With women writers ranging from those who have influenced our childhood to those who we have read in literature classes to gain a more insightful view on the world to the young adult novelists we still shamelessly adore, here are some inspiring quotes that talk about love, hardships, writing, courage and life. (And a little plus—many of them are the right dimensions for a lock screen!)
1. Alice Walker
The author of the critically acclaimed novel “The Color Purple,” Walker is a social activist in the area of creating a better experience for women, particularly those of color.
2. bell hooks
hooks’s writing addresses intersectionality within race and gender. She uses a snappy voice to promote an end to sexism such as in “Ain’t I a Woman?: Black Women and Feminism.”
3. Beverly Cleary
Cleary wrote “Are You There God? It’s Me Margaret”—and played a major part in our childhood on how to grow up and become young women.
4. Harper Lee
Lee is the author of arguably the most influential American novel of our time, “To Kill a Mockingbird.” She encourages bravery to do what’s right and to never apologize for it.
5. Jane Austen
Who doesn’t love poor Mr. Darcy in the classic “Pride and Prejudice?” Austen wrote some of our favorite characters in literature and lives on as one of our favorite classical authors outside of required English courses.
6. Jenny Han

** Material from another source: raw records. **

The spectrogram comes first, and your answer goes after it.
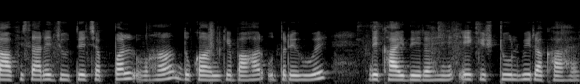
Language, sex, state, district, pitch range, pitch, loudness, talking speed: Hindi, female, Chhattisgarh, Bastar, 210-230 Hz, 220 Hz, -20 LUFS, 195 wpm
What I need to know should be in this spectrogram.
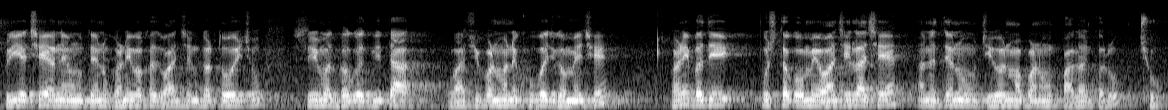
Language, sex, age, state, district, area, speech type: Gujarati, male, 18-30, Gujarat, Morbi, urban, spontaneous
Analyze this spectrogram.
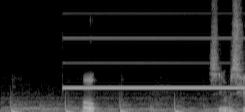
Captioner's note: long beep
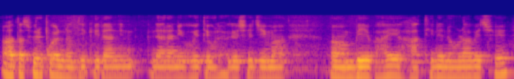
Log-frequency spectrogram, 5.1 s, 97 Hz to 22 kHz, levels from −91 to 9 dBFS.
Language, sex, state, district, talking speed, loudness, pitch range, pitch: Gujarati, male, Gujarat, Valsad, 185 wpm, -20 LUFS, 115-125 Hz, 115 Hz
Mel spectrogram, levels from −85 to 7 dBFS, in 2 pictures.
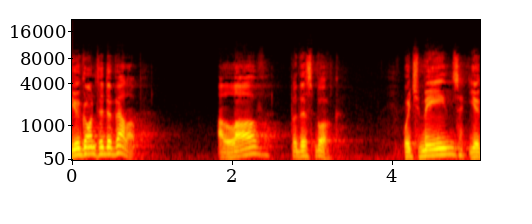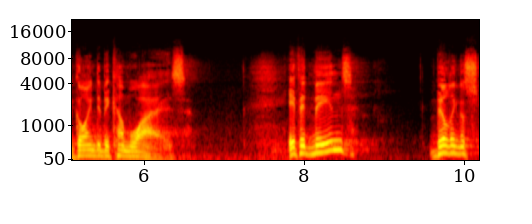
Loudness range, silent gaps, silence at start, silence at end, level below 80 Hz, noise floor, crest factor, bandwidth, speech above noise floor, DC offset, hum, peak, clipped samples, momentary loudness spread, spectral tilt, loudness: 3 LU; none; 0 s; 0 s; -52 dBFS; -63 dBFS; 18 dB; 11 kHz; 41 dB; under 0.1%; none; -6 dBFS; under 0.1%; 11 LU; -5 dB/octave; -22 LUFS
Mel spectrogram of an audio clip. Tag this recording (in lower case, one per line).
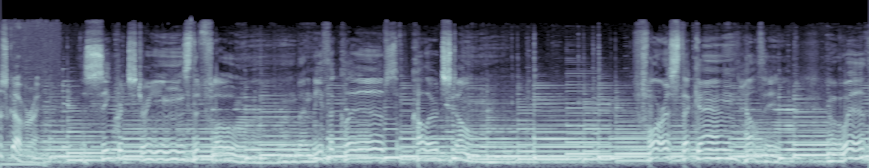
speech
music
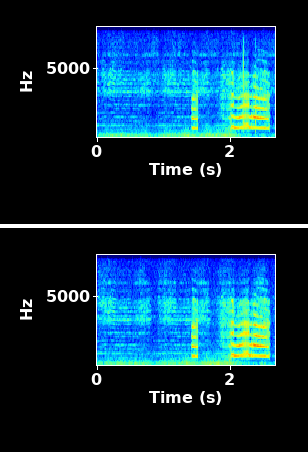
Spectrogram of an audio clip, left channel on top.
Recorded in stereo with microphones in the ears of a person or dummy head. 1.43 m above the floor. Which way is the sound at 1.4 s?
5° right (ahead or behind).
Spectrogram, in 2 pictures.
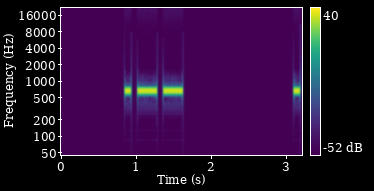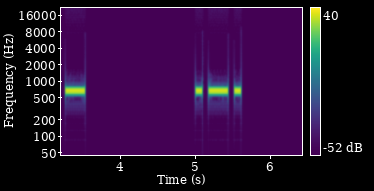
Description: Morse code, heard as a keyed tone, about 14 wpm, spaced as for 5 wpm, 680 Hz. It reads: WAR
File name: Morsekurs / Witze / Witz 02. August 2022 25 F70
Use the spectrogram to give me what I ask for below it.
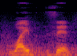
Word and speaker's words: Vibe Z: VI Z or Zen now depends on which country you're from how you pronounce it we're going to go with the Lenovo wi Zed Lenovo since it's bought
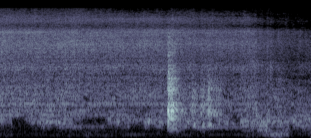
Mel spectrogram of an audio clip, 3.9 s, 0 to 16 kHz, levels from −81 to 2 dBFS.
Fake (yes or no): no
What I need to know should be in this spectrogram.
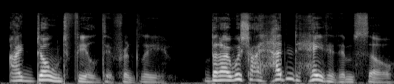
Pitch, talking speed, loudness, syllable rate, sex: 150 Hz, 185 wpm, -18 LUFS, 4.7 syllables/s, male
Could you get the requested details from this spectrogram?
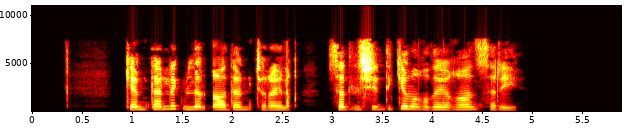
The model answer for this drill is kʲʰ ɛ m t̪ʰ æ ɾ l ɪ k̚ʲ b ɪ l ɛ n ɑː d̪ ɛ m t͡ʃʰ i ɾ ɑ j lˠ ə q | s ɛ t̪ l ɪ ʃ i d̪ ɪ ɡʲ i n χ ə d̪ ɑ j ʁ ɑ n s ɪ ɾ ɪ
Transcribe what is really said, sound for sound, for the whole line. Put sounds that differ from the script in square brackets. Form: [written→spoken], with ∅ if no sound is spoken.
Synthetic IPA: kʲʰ ɛ m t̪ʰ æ ɾ l ɪ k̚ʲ b ɪ l ɛ n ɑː d̪ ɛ m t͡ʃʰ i ɾ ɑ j lˠ ə q | s ɛ t̪ l ɪ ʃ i d̪ ɪ [ɡʲ→kʲ] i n [χ→ʁ] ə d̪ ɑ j ʁ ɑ n s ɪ ɾ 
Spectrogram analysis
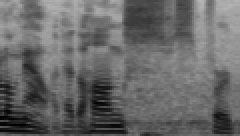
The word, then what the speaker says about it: Hang: This is a new kind of steel drum called Halo, and it's based on a drum that came out of Switzerland 10 years ago called Hong, spelled like hang.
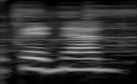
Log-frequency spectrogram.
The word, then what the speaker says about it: Penang: Riêng với Penang, các bạn đọc là Penang với âm P phát âm mạnh nhé.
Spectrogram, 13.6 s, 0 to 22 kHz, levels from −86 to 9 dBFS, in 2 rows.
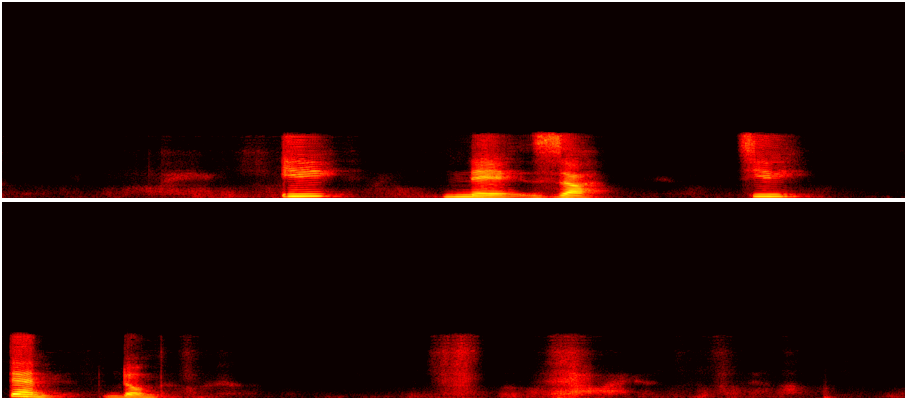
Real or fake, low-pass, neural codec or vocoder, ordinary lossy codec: fake; 7.2 kHz; codec, 16 kHz, 0.3 kbps, FocalCodec; AAC, 48 kbps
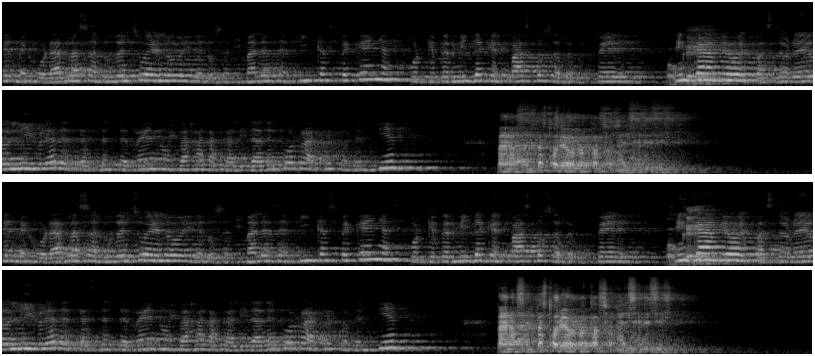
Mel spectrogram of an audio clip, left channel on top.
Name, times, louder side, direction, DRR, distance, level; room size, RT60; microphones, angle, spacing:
voice 1, 0.0-6.3 6.7-12.1, equal, 5° right, -2 dB, 3.6 m, -30 dB
voice 2, 6.6-7.0 13.1-14.8, right 3 dB, 85° right, 1 dB, 5.0 m, -27 dB
25.0 x 14.5 x 9.4 m, 1.4 s
head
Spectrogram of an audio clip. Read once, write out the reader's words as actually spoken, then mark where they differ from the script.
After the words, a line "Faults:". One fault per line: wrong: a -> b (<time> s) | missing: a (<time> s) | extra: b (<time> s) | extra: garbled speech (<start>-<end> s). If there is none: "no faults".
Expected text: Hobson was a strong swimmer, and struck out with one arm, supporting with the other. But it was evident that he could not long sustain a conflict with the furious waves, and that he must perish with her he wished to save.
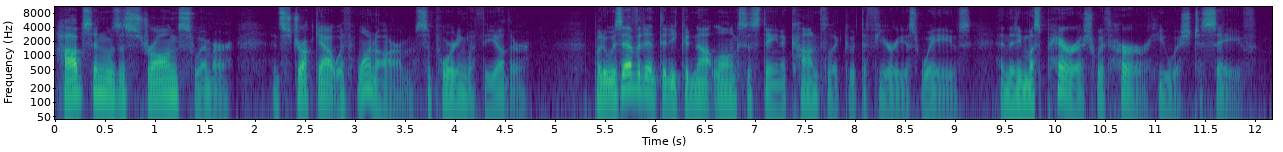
Hobson was a strong swimmer, and struck out with one arm, supporting with the other. But it was evident that he could not long sustain a conflict with the furious waves, and that he must perish with her he wished to save.
Faults:
no faults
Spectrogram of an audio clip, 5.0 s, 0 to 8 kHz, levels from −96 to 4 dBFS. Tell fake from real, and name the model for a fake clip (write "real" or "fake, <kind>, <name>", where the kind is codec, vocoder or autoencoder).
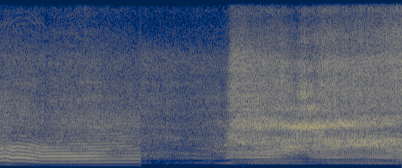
real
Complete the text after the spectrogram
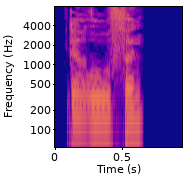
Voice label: "gerufen", German; adjectives

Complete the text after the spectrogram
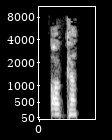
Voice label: "ocker", German; adjectives

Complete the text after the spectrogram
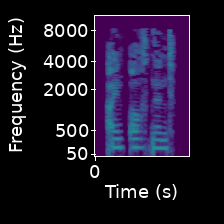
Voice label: "einordnend", German; adjectives

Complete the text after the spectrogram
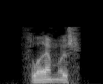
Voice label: "Flemish", english; adjectives

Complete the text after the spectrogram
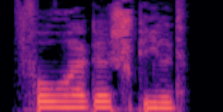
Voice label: "vorgespielt", German; adjectives

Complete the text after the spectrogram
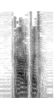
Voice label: "carpet", English; nouns

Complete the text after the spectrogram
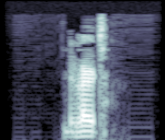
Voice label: "dirt", English; nouns

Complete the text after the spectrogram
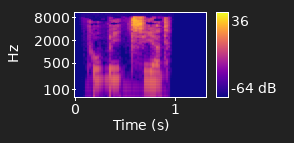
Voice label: "publiziert", German; adjectives

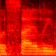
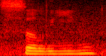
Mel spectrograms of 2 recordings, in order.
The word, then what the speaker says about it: Celine: Oh, Silene is proud. Celine. Oh, it is Celine.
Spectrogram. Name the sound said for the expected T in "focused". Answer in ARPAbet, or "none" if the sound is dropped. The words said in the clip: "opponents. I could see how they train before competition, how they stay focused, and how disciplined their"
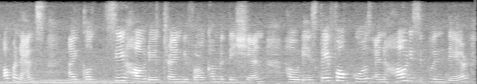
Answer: none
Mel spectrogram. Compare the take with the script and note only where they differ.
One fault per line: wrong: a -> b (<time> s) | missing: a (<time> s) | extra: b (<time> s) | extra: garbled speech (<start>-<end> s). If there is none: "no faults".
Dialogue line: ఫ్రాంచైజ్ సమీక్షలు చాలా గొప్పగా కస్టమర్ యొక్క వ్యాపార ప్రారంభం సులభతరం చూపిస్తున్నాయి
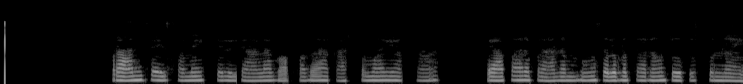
no faults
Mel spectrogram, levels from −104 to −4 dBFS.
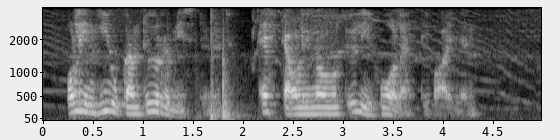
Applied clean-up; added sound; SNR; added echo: none; Squeak; 17 dB; reverberation time 0.3 s.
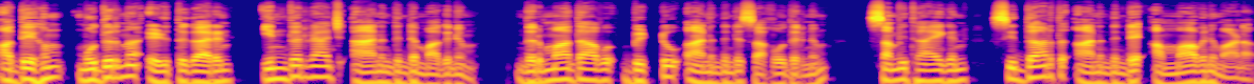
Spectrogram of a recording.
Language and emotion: Malayalam, neutral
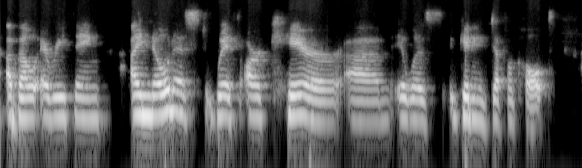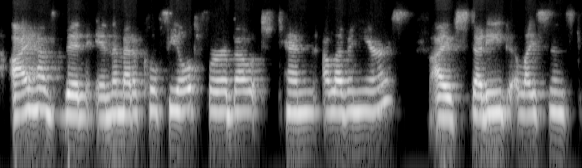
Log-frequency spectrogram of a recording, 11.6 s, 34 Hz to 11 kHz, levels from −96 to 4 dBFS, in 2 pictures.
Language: English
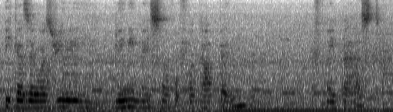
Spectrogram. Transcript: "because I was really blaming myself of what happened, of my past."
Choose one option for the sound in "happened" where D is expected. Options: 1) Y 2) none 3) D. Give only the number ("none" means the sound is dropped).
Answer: 2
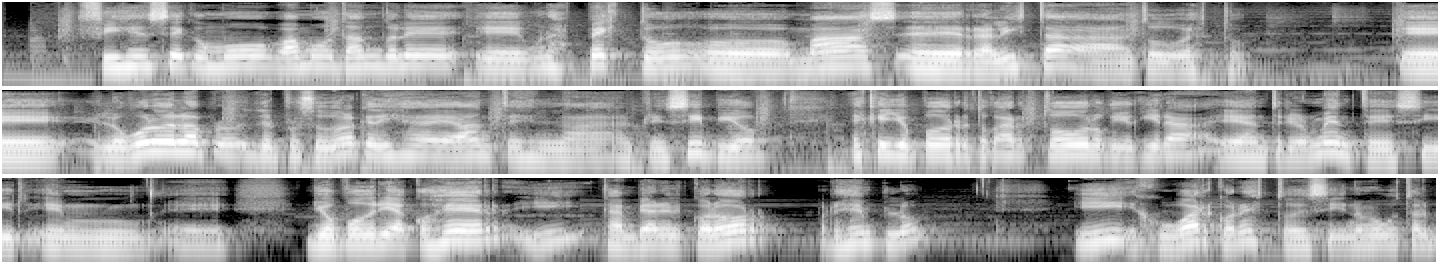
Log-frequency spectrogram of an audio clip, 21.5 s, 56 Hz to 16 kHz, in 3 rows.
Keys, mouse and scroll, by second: 0.7-3.3 scroll down 21, 5.3-5.6 scroll down 5, 6.1 middle click, 7.5 click, 10.5 scroll up 3, 11.2 middle click, 15.8-17.1 scroll up 4, 17.1 click, 17.1-19.1 scroll up 1, 19.8 click.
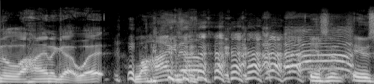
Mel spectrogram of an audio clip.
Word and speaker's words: Lahaina: of the island called Lahaina or it's pronounced Lahaina like vagina and this is where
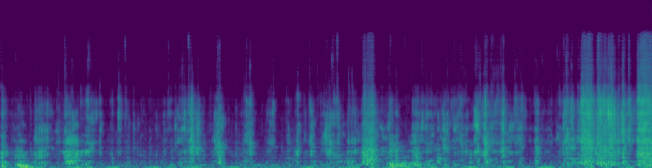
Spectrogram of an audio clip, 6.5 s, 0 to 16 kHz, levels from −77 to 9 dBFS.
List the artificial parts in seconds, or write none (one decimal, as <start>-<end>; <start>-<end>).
0.0-6.5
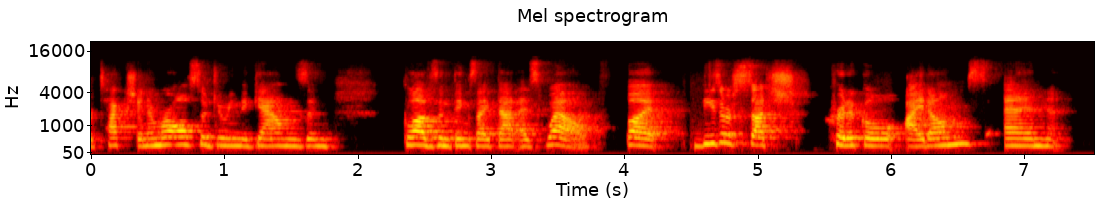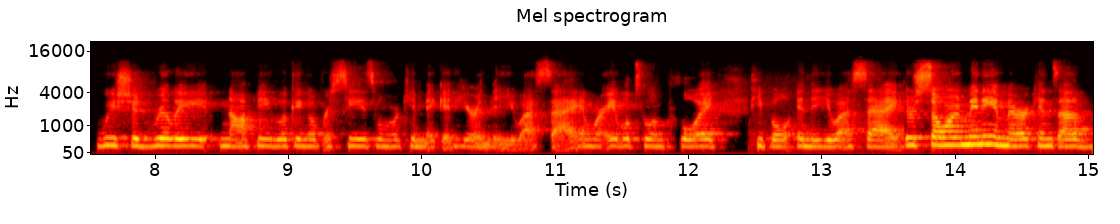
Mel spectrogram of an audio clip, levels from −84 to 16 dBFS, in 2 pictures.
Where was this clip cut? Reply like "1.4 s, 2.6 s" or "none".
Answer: 13.6 s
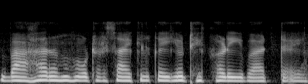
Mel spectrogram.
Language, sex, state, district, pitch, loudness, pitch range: Bhojpuri, female, Uttar Pradesh, Deoria, 175 Hz, -16 LUFS, 165-180 Hz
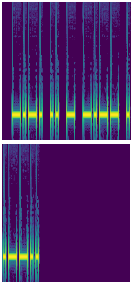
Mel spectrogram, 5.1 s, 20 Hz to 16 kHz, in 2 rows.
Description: Morse code, heard as a keyed tone, about 22 wpm, 700 Hz. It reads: CITY?
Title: 4x Word-Spacing - Sentences from Top 300 Words - 22wpm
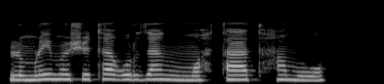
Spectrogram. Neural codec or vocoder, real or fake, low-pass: none; real; 7.2 kHz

Once of the best current young adult romance writers, Han is an advocate for finding yourself in the midst of love as shown in “The Summer I Turned Pretty” series and “To All the Boys I’ve Loved Before” series.
7. J.K. Rowling
Some of us would consider Rowling our favorite writer of our favorite series, “Harry Potter.” She has defined our childhood, and we cannot thank her enough for the lessons about courage and sacrificial love she has taught us.
8. Lauren Myracle
The author of the “Eleven” series and the “ttyl” series, Lauren Myracle has led us through childhood, enlightening us on the things that make us human.
9. Louisa May Alcott
Alcott, as the author of popular novel “Little Women,” speaks directly to our experience as young women growing up amongst trials and tribulations and love.
10. Margaret Atwood
Atwood is one tough cookie. The author of the (before-it-was-cool) dystopian novel, “The Handmaid’s Tale,” she dives into what it means to be a woman and what it means to do what you’re told.
11. Marilynne Robinson
President Obama’s favorite writer and a recently retired professor at the University of Iowa, Robinson’s writing artfully and beautifully takes on the meaning of life—and comes to the conclusion that it is all meaningful.
12. Maya Angelou
With an incredibly successful career under her belt, Angelou is considered one of the most beautiful and influential poets of our time. She defends Black culture and has brought in her own experiences to make her writing that much more impactful.
13. Sarah Dessen
A woman who draws us in to her tragic love stories, Dessen has made a name for herself in the young adult sphere with books such as “The Truth About Forever” and “Along For the Ride,” exploring loss and how love can be scary, but it’s worth it.
14. Simone de Beauvoir
A French writer, known not only for her writing but her philosophy as well, de Beauvoir wrote “The Second Sex,” one of the most influential texts for modern feminism.
15. Sylvia Plath
One of the most tortured writers in history, Plath wrote many short stories and works of poetry including the well-known “The Bell Jar.” She tackled some of the most difficult topics in the human experience, the key being how no one is ever quite how they appear on the outside.
16. Toni Morrison
A critically-acclaimed and well-experienced writer of novels such as “Song of Solomon” and “Beloved,” Morrison has written mostly on the experiences of black women and the strength it takes to be one.
Photos: Cover, 1, 2, 3, 4, 5, 6, 7, 8, 9, 10, 11, 12, 13, 14, 15, 16